Your instructions:
Return each entry word for word, without its pictures.

Records for the task Start Marker

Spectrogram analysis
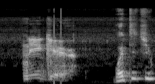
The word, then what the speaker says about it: Niger: if Niger Niger let's hear how it's pronounced Strong's G 35 26 knee gear knee gear what did you call me nah but seriously let's hear that one more time Charles G 35 26 knee gear oh okay so they were they were called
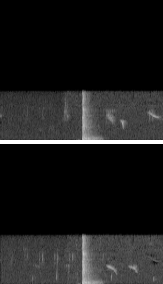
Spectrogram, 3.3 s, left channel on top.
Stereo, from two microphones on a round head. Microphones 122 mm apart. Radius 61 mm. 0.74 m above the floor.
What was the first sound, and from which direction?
A microwave, 5° right (ahead or behind).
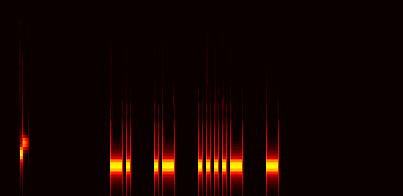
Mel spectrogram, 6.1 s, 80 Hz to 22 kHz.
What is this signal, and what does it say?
Morse code, heard as a keyed tone, about 20 wpm, spaced as for 15 wpm, 700 Hz. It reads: NA4T
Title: 048 Lesson 9g - Number 4 - Call Signs 20wpm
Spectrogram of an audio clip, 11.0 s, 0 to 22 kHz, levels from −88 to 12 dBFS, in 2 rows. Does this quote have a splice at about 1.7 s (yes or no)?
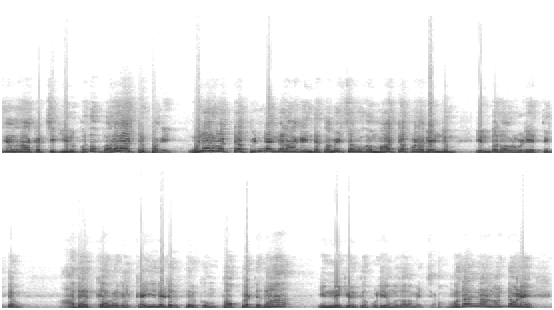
yes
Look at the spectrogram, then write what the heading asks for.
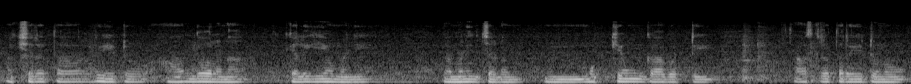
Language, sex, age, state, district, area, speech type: Telugu, male, 18-30, Andhra Pradesh, Guntur, urban, spontaneous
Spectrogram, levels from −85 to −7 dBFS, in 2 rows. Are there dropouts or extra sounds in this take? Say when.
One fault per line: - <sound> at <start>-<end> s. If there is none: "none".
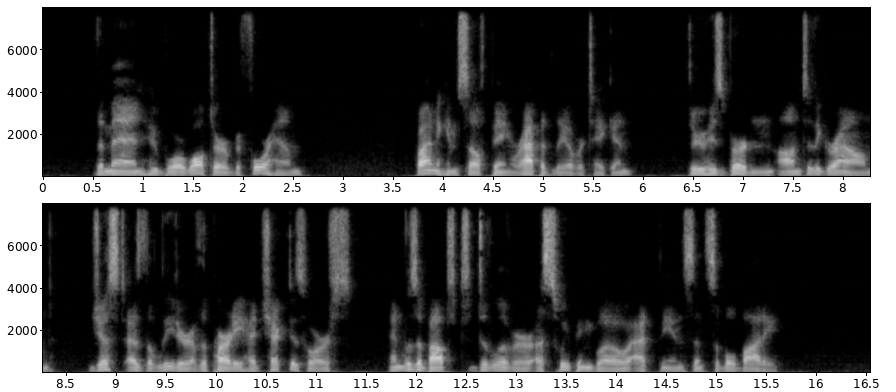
none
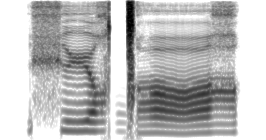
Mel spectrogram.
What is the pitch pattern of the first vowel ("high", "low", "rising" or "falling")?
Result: high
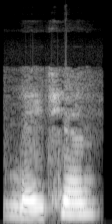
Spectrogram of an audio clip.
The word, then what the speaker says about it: 哪天: 哪天哪天哪天 You'll recognize the syllable "něi" of "něitiān" as the same syllable "něi" from "něiguo" ("which country").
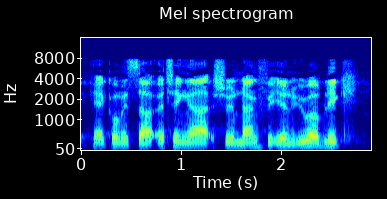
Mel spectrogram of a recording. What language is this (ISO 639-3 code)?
deu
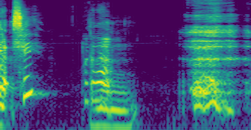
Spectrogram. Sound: gasp

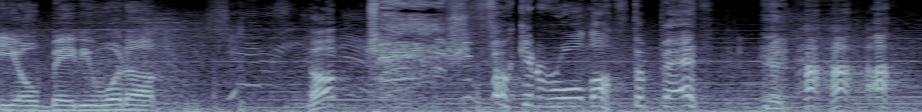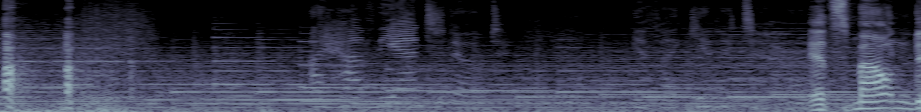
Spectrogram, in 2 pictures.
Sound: laughs

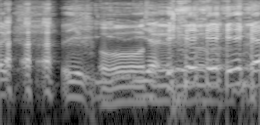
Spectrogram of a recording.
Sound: laughing

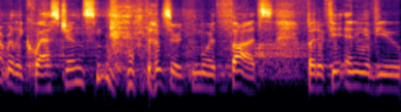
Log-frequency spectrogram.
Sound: laughs

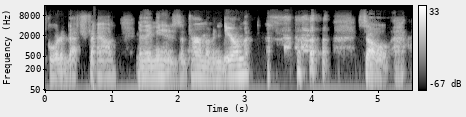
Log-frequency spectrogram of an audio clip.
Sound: laughing

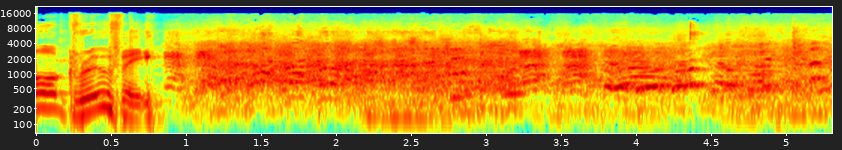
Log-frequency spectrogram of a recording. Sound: audience laughing

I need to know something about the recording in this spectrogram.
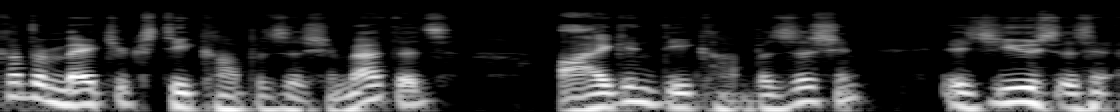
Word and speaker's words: Eigen: Eigen, pronounced I like your I, and then again, Eigen, is a German word that means own or innate, as belonging to the parent matrix.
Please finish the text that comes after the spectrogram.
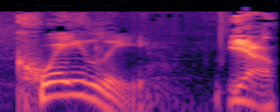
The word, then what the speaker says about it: Quealy: thing of of endearment we keep aist of mispronunciations you do qua yeah like the bird okay where does the name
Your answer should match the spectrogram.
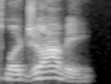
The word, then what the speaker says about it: Mojavie: She goes, you know, Dad, if you took Mojave, just slap an I in front of the E, it'd be pronounced Mojave.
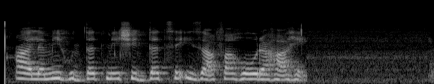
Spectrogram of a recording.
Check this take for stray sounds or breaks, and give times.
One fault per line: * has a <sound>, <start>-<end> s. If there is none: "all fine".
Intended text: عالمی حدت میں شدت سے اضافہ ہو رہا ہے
all fine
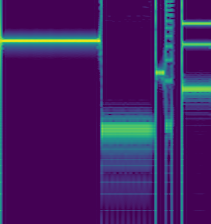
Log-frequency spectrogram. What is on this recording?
glitch bleeps
some nice sounds created with raw data importing in audacity
experimental, noise, weird, audacity, glitch, electronic, freaky, raw-data, strange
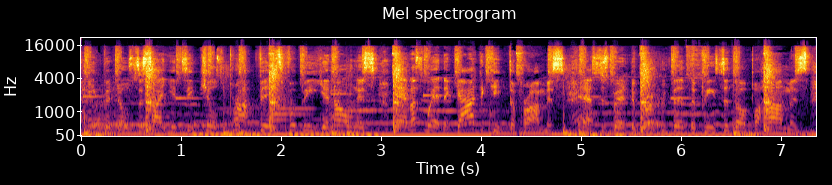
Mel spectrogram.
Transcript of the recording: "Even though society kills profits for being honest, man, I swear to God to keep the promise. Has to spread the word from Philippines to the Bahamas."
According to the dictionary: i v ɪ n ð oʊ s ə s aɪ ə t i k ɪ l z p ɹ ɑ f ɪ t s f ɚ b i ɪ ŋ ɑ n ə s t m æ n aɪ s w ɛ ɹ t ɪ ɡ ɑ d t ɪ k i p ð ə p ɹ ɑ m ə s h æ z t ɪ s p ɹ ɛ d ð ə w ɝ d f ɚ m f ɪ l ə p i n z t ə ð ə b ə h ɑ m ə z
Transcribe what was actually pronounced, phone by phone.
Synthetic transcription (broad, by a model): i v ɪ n oʊ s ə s aɪ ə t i k ɪ l z p ɹ ɑ f ɪ t s f ɚ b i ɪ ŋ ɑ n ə s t m æ n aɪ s w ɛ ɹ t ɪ ɡ ɑ d t ɪ k i p ð ə p ɹ ɑ m ə s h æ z t ɪ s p ɛ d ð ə w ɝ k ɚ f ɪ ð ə p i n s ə ð ə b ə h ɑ m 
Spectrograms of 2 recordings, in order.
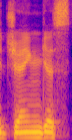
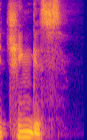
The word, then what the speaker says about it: Chinggis: Don't say Genghis. – It's Genghis, right? – So the American English pronunciation would normally be Genghis, but that is... So if you want to be proper Mongolian, you would say Chinggis.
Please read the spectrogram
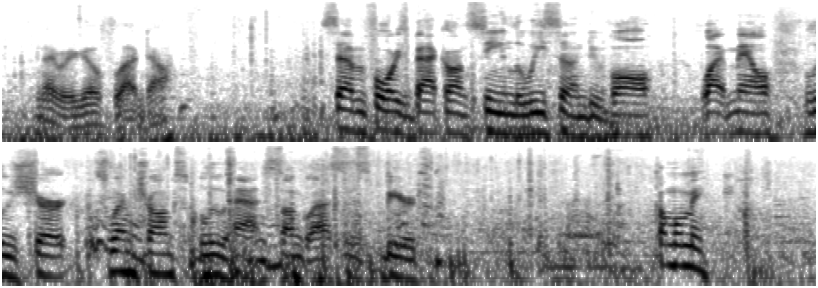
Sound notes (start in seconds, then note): none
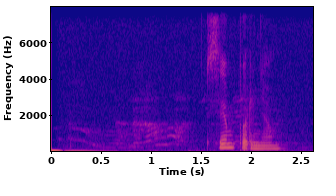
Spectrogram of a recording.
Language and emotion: Russian, neutral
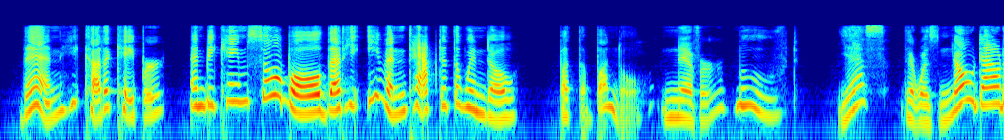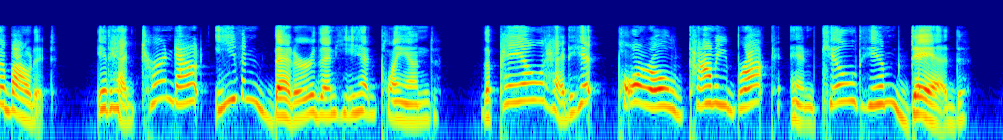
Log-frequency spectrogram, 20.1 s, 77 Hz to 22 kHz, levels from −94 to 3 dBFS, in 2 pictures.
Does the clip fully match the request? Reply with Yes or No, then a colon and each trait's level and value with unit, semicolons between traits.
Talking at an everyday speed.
Yes: average, 150 wpm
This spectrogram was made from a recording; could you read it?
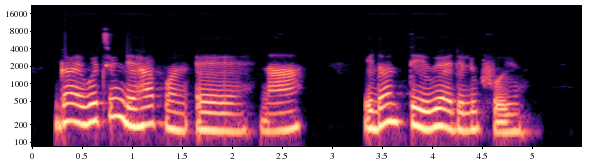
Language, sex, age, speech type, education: Nigerian Pidgin, female, 15-29, spontaneous, tertiary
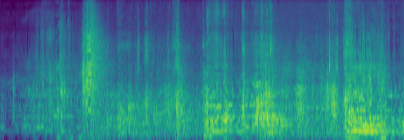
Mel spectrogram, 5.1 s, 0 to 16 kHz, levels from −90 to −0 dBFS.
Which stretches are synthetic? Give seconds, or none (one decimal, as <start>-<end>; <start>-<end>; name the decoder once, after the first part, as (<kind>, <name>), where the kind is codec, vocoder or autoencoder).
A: 0.0-1.0 (vocoder, BigVGAN v2); 2.6-3.2; 4.3-5.1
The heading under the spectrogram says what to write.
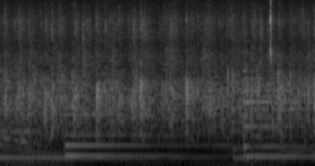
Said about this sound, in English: And so, church, actually, can we give a huge round of applause for all of the amazing moms in the room? We love you. Yes, we love you.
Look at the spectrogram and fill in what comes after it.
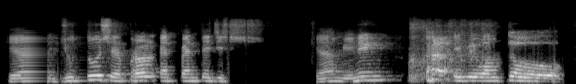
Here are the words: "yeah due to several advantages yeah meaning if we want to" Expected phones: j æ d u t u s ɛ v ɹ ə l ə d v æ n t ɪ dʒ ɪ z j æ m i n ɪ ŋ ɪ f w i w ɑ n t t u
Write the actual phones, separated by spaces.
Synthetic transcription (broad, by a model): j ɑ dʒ u t u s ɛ p ɹ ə l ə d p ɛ n t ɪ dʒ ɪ s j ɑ m i n ɪ ŋ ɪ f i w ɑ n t t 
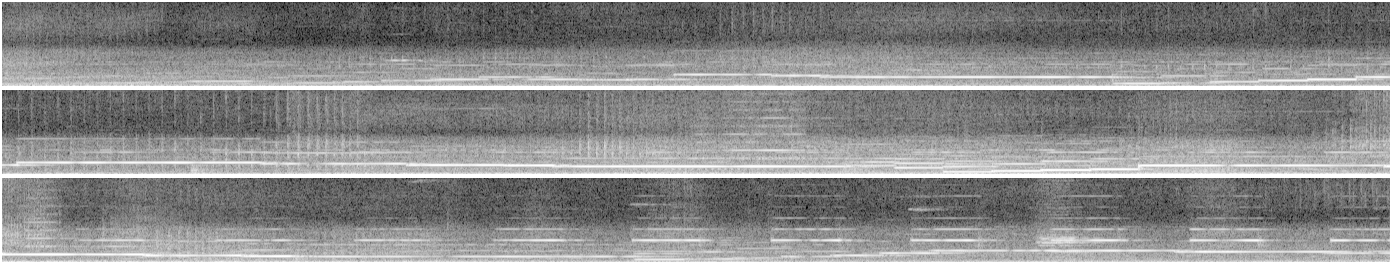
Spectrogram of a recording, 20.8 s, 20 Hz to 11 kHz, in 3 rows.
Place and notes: Daya Rd., Daya Dist., Taichung City - walking in the traditional market
traditional market, traffic sound, vendors peddling, Traditional market area, Binaural recordings, Sony PCM D100+ Soundman OKM II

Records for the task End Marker

Solution to the exercise:
Spectrogram analysis
The word, then what the speaker says about it: Niger: if Niger Niger let's hear how it's pronounced Strong's G 35 26 knee gear knee gear what did you call me nah but seriously let's hear that one more time Charles G 35 26 knee gear oh okay so they were they were called
Spectrogram, 3.3 s, left channel on top.
Stereo, from two microphones on a round head. Microphones 122 mm apart. Radius 61 mm. 0.74 m above the floor.
What was the first sound, and from which direction?
A microwave, 5° right (ahead or behind).
Mel spectrogram, 6.1 s, 80 Hz to 22 kHz.
What is this signal, and what does it say?
Morse code, heard as a keyed tone, about 20 wpm, spaced as for 15 wpm, 700 Hz. It reads: NA4T
Title: 048 Lesson 9g - Number 4 - Call Signs 20wpm
Spectrogram of an audio clip, 11.0 s, 0 to 22 kHz, levels from −88 to 12 dBFS, in 2 rows. Does this quote have a splice at about 1.7 s (yes or no)?
yes
Look at the spectrogram, then write what the heading asks for.
Language, sex, age, state, district, area, speech type: Telugu, male, 18-30, Andhra Pradesh, Guntur, urban, spontaneous
Spectrogram, levels from −85 to −7 dBFS, in 2 rows. Are there dropouts or extra sounds in this take? Say when.
One fault per line: - <sound> at <start>-<end> s. If there is none: "none".
none
Mel spectrogram.
What is the pitch pattern of the first vowel ("high", "low", "rising" or "falling")?
Result: high
Spectrogram of an audio clip.
The word, then what the speaker says about it: 哪天: 哪天哪天哪天 You'll recognize the syllable "něi" of "něitiān" as the same syllable "něi" from "něiguo" ("which country").
Mel spectrogram of a recording. What language is this (ISO 639-3 code)?
deu
Spectrogram. Sound: gasp

Spectrogram, in 2 pictures.
Sound: laughs

Spectrogram of a recording.
Sound: laughing

Log-frequency spectrogram.
Sound: laughs

Log-frequency spectrogram of an audio clip.
Sound: laughing

Log-frequency spectrogram of a recording. Sound: audience laughing

I need to know something about the recording in this spectrogram.
Word and speaker's words: Eigen: Eigen, pronounced I like your I, and then again, Eigen, is a German word that means own or innate, as belonging to the parent matrix.
Please finish the text that comes after the spectrogram.
The word, then what the speaker says about it: Quealy: thing of of endearment we keep aist of mispronunciations you do qua yeah like the bird okay where does the name
Your answer should match the spectrogram.
The word, then what the speaker says about it: Mojavie: She goes, you know, Dad, if you took Mojave, just slap an I in front of the E, it'd be pronounced Mojave.
Spectrogram of a recording.
Check this take for stray sounds or breaks, and give times.
One fault per line: * has a <sound>, <start>-<end> s. If there is none: "all fine".
Intended text: عالمی حدت میں شدت سے اضافہ ہو رہا ہے
all fine
Log-frequency spectrogram. What is on this recording?
glitch bleeps
some nice sounds created with raw data importing in audacity
experimental, noise, weird, audacity, glitch, electronic, freaky, raw-data, strange
Mel spectrogram.
Transcript of the recording: "Even though society kills profits for being honest, man, I swear to God to keep the promise. Has to spread the word from Philippines to the Bahamas."
According to the dictionary: i v ɪ n ð oʊ s ə s aɪ ə t i k ɪ l z p ɹ ɑ f ɪ t s f ɚ b i ɪ ŋ ɑ n ə s t m æ n aɪ s w ɛ ɹ t ɪ ɡ ɑ d t ɪ k i p ð ə p ɹ ɑ m ə s h æ z t ɪ s p ɹ ɛ d ð ə w ɝ d f ɚ m f ɪ l ə p i n z t ə ð ə b ə h ɑ m ə z
Transcribe what was actually pronounced, phone by phone.
Synthetic transcription (broad, by a model): i v ɪ n oʊ s ə s aɪ ə t i k ɪ l z p ɹ ɑ f ɪ t s f ɚ b i ɪ ŋ ɑ n ə s t m æ n aɪ s w ɛ ɹ t ɪ ɡ ɑ d t ɪ k i p ð ə p ɹ ɑ m ə s h æ z t ɪ s p ɛ d ð ə w ɝ k ɚ f ɪ ð ə p i n s ə ð ə b ə h ɑ m 
Spectrograms of 2 recordings, in order.
The word, then what the speaker says about it: Chinggis: Don't say Genghis. – It's Genghis, right? – So the American English pronunciation would normally be Genghis, but that is... So if you want to be proper Mongolian, you would say Chinggis.
Please read the spectrogram
Sound notes (start in seconds, then note): none
Spectrogram of a recording.
Language and emotion: Russian, neutral
Log-frequency spectrogram, 20.1 s, 77 Hz to 22 kHz, levels from −94 to 3 dBFS, in 2 pictures.
Does the clip fully match the request? Reply with Yes or No, then a colon and each trait's level and value with unit, semicolons between traits.
Talking at an everyday speed.
Yes: average, 150 wpm
This spectrogram was made from a recording; could you read it?
Language, sex, age, speech type, education: Nigerian Pidgin, female, 15-29, spontaneous, tertiary
Mel spectrogram, 5.1 s, 0 to 16 kHz, levels from −90 to −0 dBFS.
Which stretches are synthetic? Give seconds, or none (one decimal, as <start>-<end>; <start>-<end>; name the decoder once, after the first part, as (<kind>, <name>), where the kind is codec, vocoder or autoencoder).
A: 0.0-1.0 (vocoder, BigVGAN v2); 2.6-3.2; 4.3-5.1
The heading under the spectrogram says what to write.
Said about this sound, in English: And so, church, actually, can we give a huge round of applause for all of the amazing moms in the room? We love you. Yes, we love you.
Look at the spectrogram and fill in what comes after it.
Here are the words: "yeah due to several advantages yeah meaning if we want to" Expected phones: j æ d u t u s ɛ v ɹ ə l ə d v æ n t ɪ dʒ ɪ z j æ m i n ɪ ŋ ɪ f w i w ɑ n t t u
Write the actual phones, separated by spaces.
Synthetic transcription (broad, by a model): j ɑ dʒ u t u s ɛ p ɹ ə l ə d p ɛ n t ɪ dʒ ɪ s j ɑ m i n ɪ ŋ ɪ f i w ɑ n t t 
Spectrogram of a recording, 20.8 s, 20 Hz to 11 kHz, in 3 rows.
Place and notes: Daya Rd., Daya Dist., Taichung City - walking in the traditional market
traditional market, traffic sound, vendors peddling, Traditional market area, Binaural recordings, Sony PCM D100+ Soundman OKM II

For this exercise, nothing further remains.